- _WORK ITEM_:
Please repeat every record exactly, leaving out any pictures.

-- -- --

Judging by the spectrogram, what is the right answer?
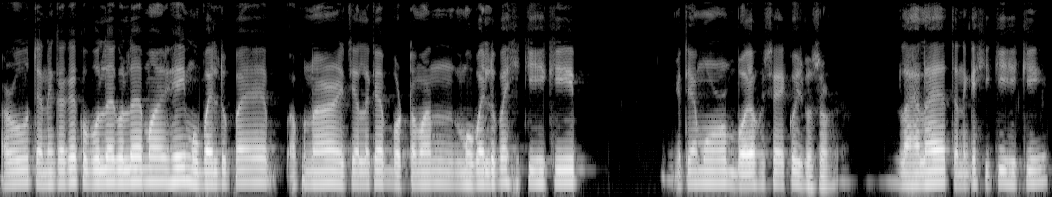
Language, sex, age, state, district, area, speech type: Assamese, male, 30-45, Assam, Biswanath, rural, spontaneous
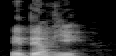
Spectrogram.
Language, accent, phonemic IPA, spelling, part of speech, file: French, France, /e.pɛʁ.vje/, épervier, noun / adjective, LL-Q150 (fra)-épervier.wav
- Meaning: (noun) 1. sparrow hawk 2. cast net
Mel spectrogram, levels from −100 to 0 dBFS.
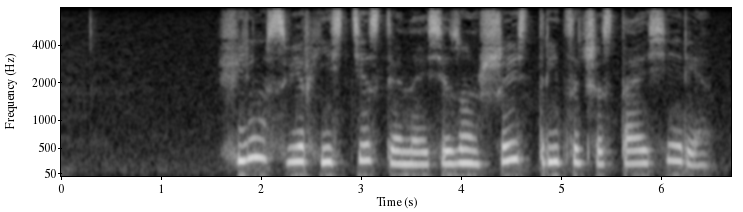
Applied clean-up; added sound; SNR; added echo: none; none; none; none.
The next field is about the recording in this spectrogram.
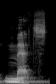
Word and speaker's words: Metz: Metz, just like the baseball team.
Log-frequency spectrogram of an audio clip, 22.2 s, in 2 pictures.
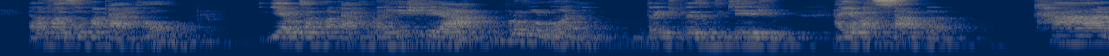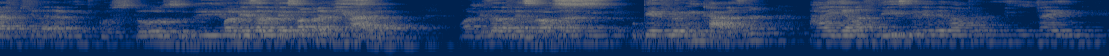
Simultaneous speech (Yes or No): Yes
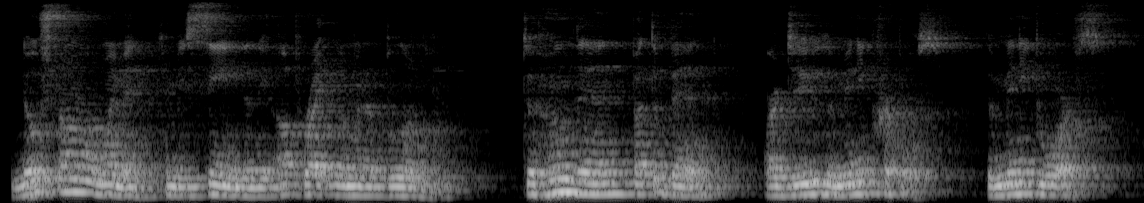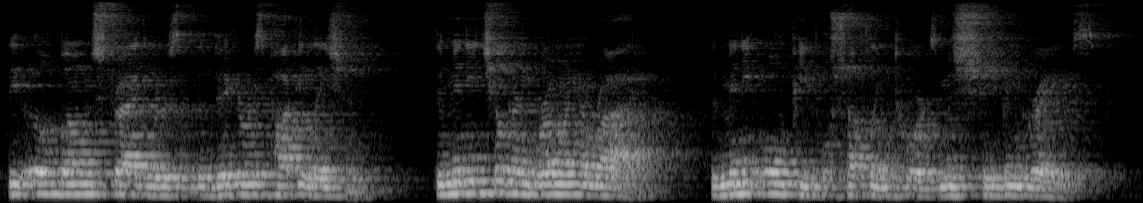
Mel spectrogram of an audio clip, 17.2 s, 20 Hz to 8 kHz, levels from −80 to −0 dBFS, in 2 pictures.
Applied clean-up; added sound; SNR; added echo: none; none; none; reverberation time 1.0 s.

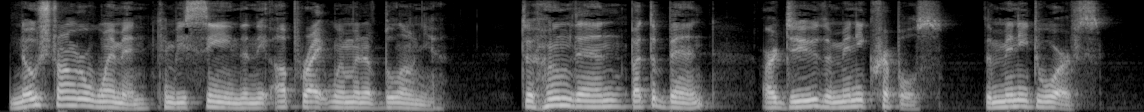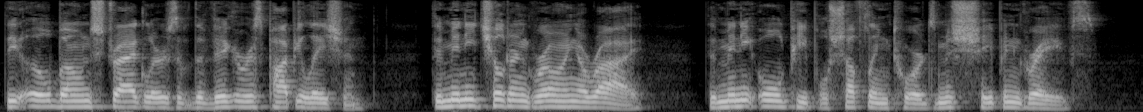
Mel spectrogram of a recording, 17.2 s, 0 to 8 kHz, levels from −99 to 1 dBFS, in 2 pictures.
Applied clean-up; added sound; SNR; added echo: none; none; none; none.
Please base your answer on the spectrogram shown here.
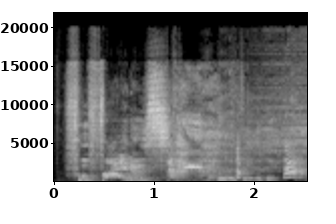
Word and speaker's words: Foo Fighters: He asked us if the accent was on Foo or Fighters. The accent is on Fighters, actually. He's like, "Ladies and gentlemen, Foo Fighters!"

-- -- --

- _COMPLETED EXERCISE_:
Judging by the spectrogram, what is the right answer?
Language, sex, age, state, district, area, speech type: Assamese, male, 30-45, Assam, Biswanath, rural, spontaneous
Spectrogram.
Language, accent, phonemic IPA, spelling, part of speech, file: French, France, /e.pɛʁ.vje/, épervier, noun / adjective, LL-Q150 (fra)-épervier.wav
- Meaning: (noun) 1. sparrow hawk 2. cast net
Mel spectrogram, levels from −100 to 0 dBFS.
Applied clean-up; added sound; SNR; added echo: none; none; none; none.
The next field is about the recording in this spectrogram.
Word and speaker's words: Metz: Metz, just like the baseball team.
Log-frequency spectrogram of an audio clip, 22.2 s, in 2 pictures.
Simultaneous speech (Yes or No): Yes
Mel spectrogram of an audio clip, 17.2 s, 20 Hz to 8 kHz, levels from −80 to −0 dBFS, in 2 pictures.
Applied clean-up; added sound; SNR; added echo: none; none; none; reverberation time 1.0 s.

Mel spectrogram of a recording, 17.2 s, 0 to 8 kHz, levels from −99 to 1 dBFS, in 2 pictures.
Applied clean-up; added sound; SNR; added echo: none; none; none; none.
Please base your answer on the spectrogram shown here.
Word and speaker's words: Foo Fighters: He asked us if the accent was on Foo or Fighters. The accent is on Fighters, actually. He's like, "Ladies and gentlemen, Foo Fighters!"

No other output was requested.